■ **AIM OF THE TASK**: Search the listing below for the string "Language" and copy every line where it occurs.
**** MATERIAL PROVIDED
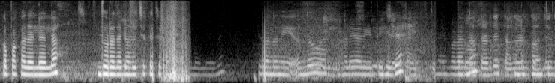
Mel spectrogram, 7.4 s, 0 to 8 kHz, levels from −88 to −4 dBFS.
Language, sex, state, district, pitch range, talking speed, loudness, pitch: Kannada, female, Karnataka, Belgaum, 210-230 Hz, 75 wpm, -19 LUFS, 220 Hz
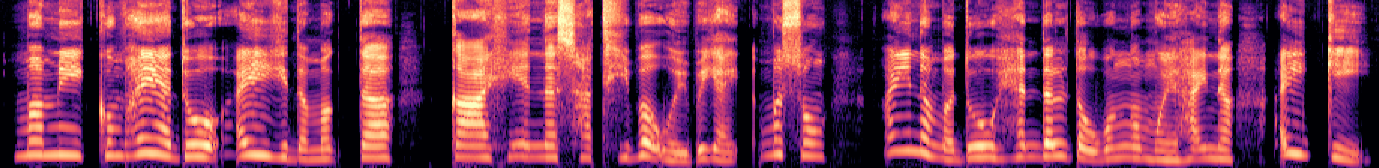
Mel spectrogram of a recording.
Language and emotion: Manipuri, fearful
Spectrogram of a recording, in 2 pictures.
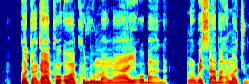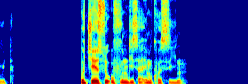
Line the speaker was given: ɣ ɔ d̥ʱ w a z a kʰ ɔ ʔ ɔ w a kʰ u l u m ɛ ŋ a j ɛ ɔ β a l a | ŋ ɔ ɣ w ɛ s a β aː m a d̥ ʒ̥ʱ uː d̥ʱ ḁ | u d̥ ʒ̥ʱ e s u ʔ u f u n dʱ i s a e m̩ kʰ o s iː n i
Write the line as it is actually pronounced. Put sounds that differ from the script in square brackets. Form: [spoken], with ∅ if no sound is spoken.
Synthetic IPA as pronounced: ɣ ɔ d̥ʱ w a [ɣ] a kʰ ɔ ʔ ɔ w a kʰ u l u m [a] ŋ a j ɛ ɔ β a l a | ŋ ɔ ɣ w ɛ s a β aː m a d̥ ʒ̥ʱ uː d̥ʱ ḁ | u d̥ ʒ̥ʱ e s u ʔ u f u n dʱ i s a e m̩ kʰ o s iː n i

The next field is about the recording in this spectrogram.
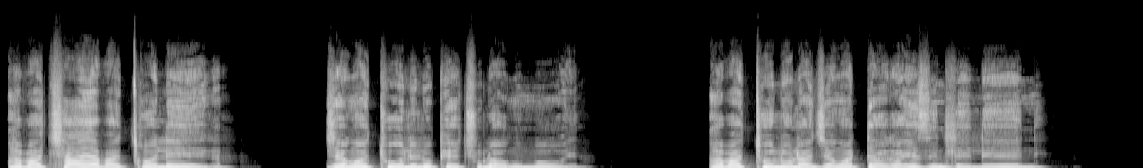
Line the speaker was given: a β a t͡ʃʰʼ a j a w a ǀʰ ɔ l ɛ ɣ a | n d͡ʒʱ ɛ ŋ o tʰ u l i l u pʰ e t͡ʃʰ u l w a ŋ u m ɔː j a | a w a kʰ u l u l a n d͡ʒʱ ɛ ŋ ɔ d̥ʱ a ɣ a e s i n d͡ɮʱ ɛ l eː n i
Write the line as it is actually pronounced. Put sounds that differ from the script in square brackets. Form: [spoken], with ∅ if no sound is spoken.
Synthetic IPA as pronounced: a β a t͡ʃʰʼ a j a [β] a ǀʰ ɔ l ɛ ɣ a | n d͡ʒʱ ɛ ŋ o tʰ u l i l u pʰ e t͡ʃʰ u l w a ŋ u m ɔː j a | a [β] a [tʰ] u l u l a n d͡ʒʱ ɛ ŋ ɔ d̥ʱ a ɣ a e [z] i n d͡ɮʱ ɛ l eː n i

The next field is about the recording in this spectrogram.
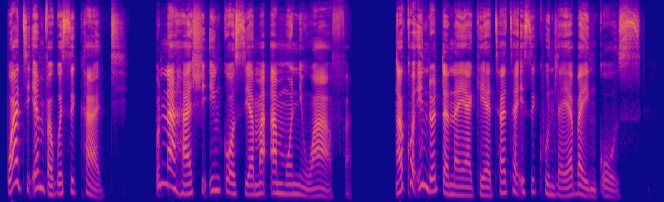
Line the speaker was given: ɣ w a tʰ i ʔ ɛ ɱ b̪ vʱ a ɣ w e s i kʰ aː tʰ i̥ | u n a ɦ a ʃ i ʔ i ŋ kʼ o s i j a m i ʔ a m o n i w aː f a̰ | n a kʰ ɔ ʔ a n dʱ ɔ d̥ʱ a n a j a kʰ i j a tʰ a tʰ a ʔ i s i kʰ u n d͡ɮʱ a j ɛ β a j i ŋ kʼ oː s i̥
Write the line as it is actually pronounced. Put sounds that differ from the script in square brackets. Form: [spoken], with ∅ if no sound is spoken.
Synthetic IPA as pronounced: ɣ w a tʰ i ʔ ɛ ɱ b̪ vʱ a ɣ w e s i kʰ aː tʰ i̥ | u n a ɦ a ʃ i ʔ i ŋ kʼ o s i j a m [a] ʔ a m o n i w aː f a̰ | [ŋ] a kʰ ɔ ʔ [i] n dʱ ɔ d̥ʱ a n a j a kʰ [ɛ] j a tʰ a tʰ a ʔ i s i kʰ u n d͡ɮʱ a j [a] β a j i ŋ kʼ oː s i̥

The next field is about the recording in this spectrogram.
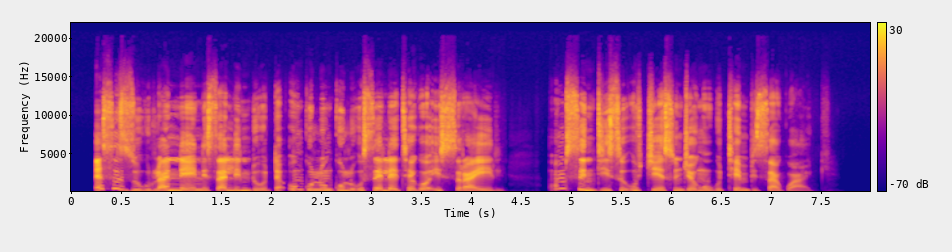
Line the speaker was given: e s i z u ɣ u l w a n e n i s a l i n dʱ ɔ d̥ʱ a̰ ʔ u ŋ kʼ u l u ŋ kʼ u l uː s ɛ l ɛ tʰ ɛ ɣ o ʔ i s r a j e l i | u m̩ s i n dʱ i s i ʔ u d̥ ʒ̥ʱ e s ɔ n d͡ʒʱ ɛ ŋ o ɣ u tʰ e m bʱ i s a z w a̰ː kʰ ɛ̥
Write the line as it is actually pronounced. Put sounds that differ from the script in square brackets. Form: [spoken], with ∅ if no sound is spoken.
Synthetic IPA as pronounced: e s i z u ɣ u l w a n e n i s a l i n dʱ ɔ d̥ʱ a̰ ʔ u ŋ kʼ u l u ŋ kʼ u l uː s ɛ l ɛ tʰ ɛ ɣ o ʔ i s r a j e l i | u m̩ s i n dʱ i s i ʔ u d̥ ʒ̥ʱ e s [u] n d͡ʒʱ ɛ ŋ o ɣ u tʰ e m bʱ i s a [ɣ] w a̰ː kʰ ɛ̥

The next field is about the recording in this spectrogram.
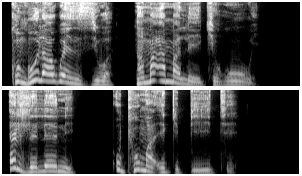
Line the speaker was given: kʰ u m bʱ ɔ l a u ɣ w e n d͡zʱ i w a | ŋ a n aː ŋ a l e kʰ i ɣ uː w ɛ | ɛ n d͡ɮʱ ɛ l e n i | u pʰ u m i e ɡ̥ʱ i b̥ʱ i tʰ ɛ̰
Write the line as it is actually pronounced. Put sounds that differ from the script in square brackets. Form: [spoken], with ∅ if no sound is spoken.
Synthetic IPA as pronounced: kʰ u m bʱ [u] l a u ɣ w e n d͡zʱ i w a | ŋ a [m] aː [m] a l e kʰ i ɣ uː w ɛ | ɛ n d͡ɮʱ ɛ l e n i | u pʰ u m [a] e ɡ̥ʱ i b̥ʱ [iː] tʰ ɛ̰

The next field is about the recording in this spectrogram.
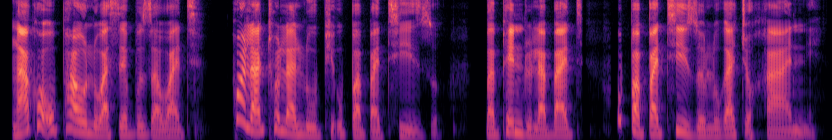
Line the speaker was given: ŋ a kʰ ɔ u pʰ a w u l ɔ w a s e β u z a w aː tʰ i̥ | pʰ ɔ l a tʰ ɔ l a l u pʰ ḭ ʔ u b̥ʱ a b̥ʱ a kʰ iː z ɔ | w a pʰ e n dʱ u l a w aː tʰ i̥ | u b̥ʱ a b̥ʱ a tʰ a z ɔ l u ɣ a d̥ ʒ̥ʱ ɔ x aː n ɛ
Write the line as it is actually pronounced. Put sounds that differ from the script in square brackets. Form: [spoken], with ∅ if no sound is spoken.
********
■ **RESPONSE TO THIS EXERCISE**:
Language, sex, state, district, pitch range, talking speed, loudness, pitch: Kannada, female, Karnataka, Belgaum, 210-230 Hz, 75 wpm, -19 LUFS, 220 Hz
Language and emotion: Manipuri, fearful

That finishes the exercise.